**Task statement:**
Each entry must be output exactly as it appears.

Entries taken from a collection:
--------------------

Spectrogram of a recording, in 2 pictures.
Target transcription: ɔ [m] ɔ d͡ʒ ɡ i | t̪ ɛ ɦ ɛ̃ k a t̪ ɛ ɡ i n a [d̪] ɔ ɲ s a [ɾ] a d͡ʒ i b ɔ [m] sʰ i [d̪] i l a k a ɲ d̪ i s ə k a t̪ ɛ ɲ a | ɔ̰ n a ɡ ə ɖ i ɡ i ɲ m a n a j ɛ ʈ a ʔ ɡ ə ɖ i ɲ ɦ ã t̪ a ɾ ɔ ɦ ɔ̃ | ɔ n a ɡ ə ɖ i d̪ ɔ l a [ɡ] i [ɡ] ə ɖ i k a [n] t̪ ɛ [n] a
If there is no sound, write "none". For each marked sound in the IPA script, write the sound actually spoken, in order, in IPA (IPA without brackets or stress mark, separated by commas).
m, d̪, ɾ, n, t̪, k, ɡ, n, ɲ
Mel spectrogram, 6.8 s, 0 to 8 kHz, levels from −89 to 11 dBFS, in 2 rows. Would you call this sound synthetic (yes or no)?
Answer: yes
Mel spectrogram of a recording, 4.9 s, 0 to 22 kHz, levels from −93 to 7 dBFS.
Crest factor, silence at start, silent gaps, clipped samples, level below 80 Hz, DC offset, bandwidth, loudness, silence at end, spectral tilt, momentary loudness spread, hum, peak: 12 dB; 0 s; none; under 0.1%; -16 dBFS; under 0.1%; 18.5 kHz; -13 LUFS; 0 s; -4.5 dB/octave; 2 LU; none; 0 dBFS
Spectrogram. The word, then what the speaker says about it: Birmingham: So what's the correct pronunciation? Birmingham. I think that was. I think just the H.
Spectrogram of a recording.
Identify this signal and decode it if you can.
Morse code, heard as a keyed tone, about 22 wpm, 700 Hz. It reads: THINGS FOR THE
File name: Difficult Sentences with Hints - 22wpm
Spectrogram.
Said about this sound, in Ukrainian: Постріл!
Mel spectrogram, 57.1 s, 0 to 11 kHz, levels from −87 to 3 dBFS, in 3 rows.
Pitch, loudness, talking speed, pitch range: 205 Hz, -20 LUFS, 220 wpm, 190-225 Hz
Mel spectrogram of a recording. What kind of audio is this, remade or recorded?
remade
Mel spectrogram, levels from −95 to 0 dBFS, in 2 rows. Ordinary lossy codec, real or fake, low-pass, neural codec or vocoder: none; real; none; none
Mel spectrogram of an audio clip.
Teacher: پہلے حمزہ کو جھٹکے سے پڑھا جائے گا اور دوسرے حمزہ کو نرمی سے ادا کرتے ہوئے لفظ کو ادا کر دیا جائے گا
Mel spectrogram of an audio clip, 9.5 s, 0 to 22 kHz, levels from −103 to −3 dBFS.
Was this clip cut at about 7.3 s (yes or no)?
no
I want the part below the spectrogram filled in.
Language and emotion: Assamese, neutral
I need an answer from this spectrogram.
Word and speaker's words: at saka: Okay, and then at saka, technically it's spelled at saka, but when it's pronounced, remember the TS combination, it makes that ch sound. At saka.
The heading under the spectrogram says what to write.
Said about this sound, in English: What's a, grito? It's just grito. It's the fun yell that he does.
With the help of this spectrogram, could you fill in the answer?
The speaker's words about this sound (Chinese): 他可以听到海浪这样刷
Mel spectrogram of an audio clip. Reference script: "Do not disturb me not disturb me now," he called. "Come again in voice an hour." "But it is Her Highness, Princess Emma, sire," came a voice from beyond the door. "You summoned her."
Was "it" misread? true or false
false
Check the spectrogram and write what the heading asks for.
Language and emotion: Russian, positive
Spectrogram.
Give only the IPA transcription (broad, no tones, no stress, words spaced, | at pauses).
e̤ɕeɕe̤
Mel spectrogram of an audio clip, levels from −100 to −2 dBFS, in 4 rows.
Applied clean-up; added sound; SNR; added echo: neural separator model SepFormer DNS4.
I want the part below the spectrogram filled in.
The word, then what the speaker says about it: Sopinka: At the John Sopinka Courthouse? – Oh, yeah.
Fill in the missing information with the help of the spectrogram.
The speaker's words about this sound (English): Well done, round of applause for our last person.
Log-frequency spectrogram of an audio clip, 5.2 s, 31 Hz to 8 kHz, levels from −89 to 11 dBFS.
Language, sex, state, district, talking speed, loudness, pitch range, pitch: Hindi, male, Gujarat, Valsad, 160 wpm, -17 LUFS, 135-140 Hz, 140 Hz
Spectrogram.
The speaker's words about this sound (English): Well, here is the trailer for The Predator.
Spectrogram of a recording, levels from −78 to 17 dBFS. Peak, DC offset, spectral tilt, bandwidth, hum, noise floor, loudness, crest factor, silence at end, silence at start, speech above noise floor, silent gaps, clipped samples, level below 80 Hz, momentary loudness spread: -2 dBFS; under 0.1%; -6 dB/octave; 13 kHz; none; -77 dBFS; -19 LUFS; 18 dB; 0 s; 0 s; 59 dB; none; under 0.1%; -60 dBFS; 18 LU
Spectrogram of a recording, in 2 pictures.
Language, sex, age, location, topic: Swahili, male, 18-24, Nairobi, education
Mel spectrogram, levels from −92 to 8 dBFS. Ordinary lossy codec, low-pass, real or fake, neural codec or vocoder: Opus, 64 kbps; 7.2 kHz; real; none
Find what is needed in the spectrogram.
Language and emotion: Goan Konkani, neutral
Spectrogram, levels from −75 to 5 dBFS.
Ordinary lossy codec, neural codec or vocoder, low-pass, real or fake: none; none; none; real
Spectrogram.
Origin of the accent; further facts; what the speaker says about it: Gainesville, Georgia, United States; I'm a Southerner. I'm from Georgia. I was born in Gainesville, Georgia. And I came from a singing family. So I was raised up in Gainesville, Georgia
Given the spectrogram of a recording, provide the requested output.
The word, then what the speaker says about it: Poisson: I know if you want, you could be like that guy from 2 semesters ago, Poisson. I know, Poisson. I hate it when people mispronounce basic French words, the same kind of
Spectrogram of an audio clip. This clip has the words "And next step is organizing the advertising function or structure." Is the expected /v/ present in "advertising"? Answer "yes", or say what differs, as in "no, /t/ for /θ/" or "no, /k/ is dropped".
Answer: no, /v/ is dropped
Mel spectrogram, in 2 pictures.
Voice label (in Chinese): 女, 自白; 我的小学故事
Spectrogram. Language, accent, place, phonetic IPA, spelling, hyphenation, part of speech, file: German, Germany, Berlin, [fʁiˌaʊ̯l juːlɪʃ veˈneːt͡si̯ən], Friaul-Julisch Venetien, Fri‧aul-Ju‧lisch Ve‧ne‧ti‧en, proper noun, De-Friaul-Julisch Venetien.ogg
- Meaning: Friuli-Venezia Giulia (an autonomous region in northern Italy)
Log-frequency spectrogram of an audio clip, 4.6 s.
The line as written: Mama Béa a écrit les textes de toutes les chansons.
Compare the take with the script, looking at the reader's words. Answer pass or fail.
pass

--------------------

**Problem solution:**
Spectrogram of a recording, in 2 pictures.
Target transcription: ɔ [m] ɔ d͡ʒ ɡ i | t̪ ɛ ɦ ɛ̃ k a t̪ ɛ ɡ i n a [d̪] ɔ ɲ s a [ɾ] a d͡ʒ i b ɔ [m] sʰ i [d̪] i l a k a ɲ d̪ i s ə k a t̪ ɛ ɲ a | ɔ̰ n a ɡ ə ɖ i ɡ i ɲ m a n a j ɛ ʈ a ʔ ɡ ə ɖ i ɲ ɦ ã t̪ a ɾ ɔ ɦ ɔ̃ | ɔ n a ɡ ə ɖ i d̪ ɔ l a [ɡ] i [ɡ] ə ɖ i k a [n] t̪ ɛ [n] a
If there is no sound, write "none". For each marked sound in the IPA script, write the sound actually spoken, in order, in IPA (IPA without brackets or stress mark, separated by commas).
m, d̪, ɾ, n, t̪, k, ɡ, n, ɲ
Mel spectrogram, 6.8 s, 0 to 8 kHz, levels from −89 to 11 dBFS, in 2 rows. Would you call this sound synthetic (yes or no)?
Answer: yes
Mel spectrogram of a recording, 4.9 s, 0 to 22 kHz, levels from −93 to 7 dBFS.
Crest factor, silence at start, silent gaps, clipped samples, level below 80 Hz, DC offset, bandwidth, loudness, silence at end, spectral tilt, momentary loudness spread, hum, peak: 12 dB; 0 s; none; under 0.1%; -16 dBFS; under 0.1%; 18.5 kHz; -13 LUFS; 0 s; -4.5 dB/octave; 2 LU; none; 0 dBFS
Spectrogram. The word, then what the speaker says about it: Birmingham: So what's the correct pronunciation? Birmingham. I think that was. I think just the H.
Spectrogram of a recording.
Identify this signal and decode it if you can.
Morse code, heard as a keyed tone, about 22 wpm, 700 Hz. It reads: THINGS FOR THE
File name: Difficult Sentences with Hints - 22wpm
Spectrogram.
Said about this sound, in Ukrainian: Постріл!
Mel spectrogram, 57.1 s, 0 to 11 kHz, levels from −87 to 3 dBFS, in 3 rows.
Pitch, loudness, talking speed, pitch range: 205 Hz, -20 LUFS, 220 wpm, 190-225 Hz
Mel spectrogram of a recording. What kind of audio is this, remade or recorded?
remade
Mel spectrogram, levels from −95 to 0 dBFS, in 2 rows. Ordinary lossy codec, real or fake, low-pass, neural codec or vocoder: none; real; none; none
Mel spectrogram of an audio clip.
Teacher: پہلے حمزہ کو جھٹکے سے پڑھا جائے گا اور دوسرے حمزہ کو نرمی سے ادا کرتے ہوئے لفظ کو ادا کر دیا جائے گا
Mel spectrogram of an audio clip, 9.5 s, 0 to 22 kHz, levels from −103 to −3 dBFS.
Was this clip cut at about 7.3 s (yes or no)?
no
I want the part below the spectrogram filled in.
Language and emotion: Assamese, neutral
I need an answer from this spectrogram.
Word and speaker's words: at saka: Okay, and then at saka, technically it's spelled at saka, but when it's pronounced, remember the TS combination, it makes that ch sound. At saka.
The heading under the spectrogram says what to write.
Said about this sound, in English: What's a, grito? It's just grito. It's the fun yell that he does.
With the help of this spectrogram, could you fill in the answer?
The speaker's words about this sound (Chinese): 他可以听到海浪这样刷
Mel spectrogram of an audio clip. Reference script: "Do not disturb me not disturb me now," he called. "Come again in voice an hour." "But it is Her Highness, Princess Emma, sire," came a voice from beyond the door. "You summoned her."
Was "it" misread? true or false
false
Check the spectrogram and write what the heading asks for.
Language and emotion: Russian, positive
Spectrogram.
Give only the IPA transcription (broad, no tones, no stress, words spaced, | at pauses).
e̤ɕeɕe̤
Mel spectrogram of an audio clip, levels from −100 to −2 dBFS, in 4 rows.
Applied clean-up; added sound; SNR; added echo: neural separator model SepFormer DNS4.
I want the part below the spectrogram filled in.
The word, then what the speaker says about it: Sopinka: At the John Sopinka Courthouse? – Oh, yeah.
Fill in the missing information with the help of the spectrogram.
The speaker's words about this sound (English): Well done, round of applause for our last person.
Log-frequency spectrogram of an audio clip, 5.2 s, 31 Hz to 8 kHz, levels from −89 to 11 dBFS.
Language, sex, state, district, talking speed, loudness, pitch range, pitch: Hindi, male, Gujarat, Valsad, 160 wpm, -17 LUFS, 135-140 Hz, 140 Hz
Spectrogram.
The speaker's words about this sound (English): Well, here is the trailer for The Predator.
Spectrogram of a recording, levels from −78 to 17 dBFS. Peak, DC offset, spectral tilt, bandwidth, hum, noise floor, loudness, crest factor, silence at end, silence at start, speech above noise floor, silent gaps, clipped samples, level below 80 Hz, momentary loudness spread: -2 dBFS; under 0.1%; -6 dB/octave; 13 kHz; none; -77 dBFS; -19 LUFS; 18 dB; 0 s; 0 s; 59 dB; none; under 0.1%; -60 dBFS; 18 LU
Spectrogram of a recording, in 2 pictures.
Language, sex, age, location, topic: Swahili, male, 18-24, Nairobi, education
Mel spectrogram, levels from −92 to 8 dBFS. Ordinary lossy codec, low-pass, real or fake, neural codec or vocoder: Opus, 64 kbps; 7.2 kHz; real; none
Find what is needed in the spectrogram.
Language and emotion: Goan Konkani, neutral
Spectrogram, levels from −75 to 5 dBFS.
Ordinary lossy codec, neural codec or vocoder, low-pass, real or fake: none; none; none; real
Spectrogram.
Origin of the accent; further facts; what the speaker says about it: Gainesville, Georgia, United States; I'm a Southerner. I'm from Georgia. I was born in Gainesville, Georgia. And I came from a singing family. So I was raised up in Gainesville, Georgia
Given the spectrogram of a recording, provide the requested output.
The word, then what the speaker says about it: Poisson: I know if you want, you could be like that guy from 2 semesters ago, Poisson. I know, Poisson. I hate it when people mispronounce basic French words, the same kind of
Spectrogram of an audio clip. This clip has the words "And next step is organizing the advertising function or structure." Is the expected /v/ present in "advertising"? Answer "yes", or say what differs, as in "no, /t/ for /θ/" or "no, /k/ is dropped".
Answer: no, /v/ is dropped
Mel spectrogram, in 2 pictures.
Voice label (in Chinese): 女, 自白; 我的小学故事
Spectrogram. Language, accent, place, phonetic IPA, spelling, hyphenation, part of speech, file: German, Germany, Berlin, [fʁiˌaʊ̯l juːlɪʃ veˈneːt͡si̯ən], Friaul-Julisch Venetien, Fri‧aul-Ju‧lisch Ve‧ne‧ti‧en, proper noun, De-Friaul-Julisch Venetien.ogg
- Meaning: Friuli-Venezia Giulia (an autonomous region in northern Italy)
Log-frequency spectrogram of an audio clip, 4.6 s.
The line as written: Mama Béa a écrit les textes de toutes les chansons.
Compare the take with the script, looking at the reader's words. Answer pass or fail.
pass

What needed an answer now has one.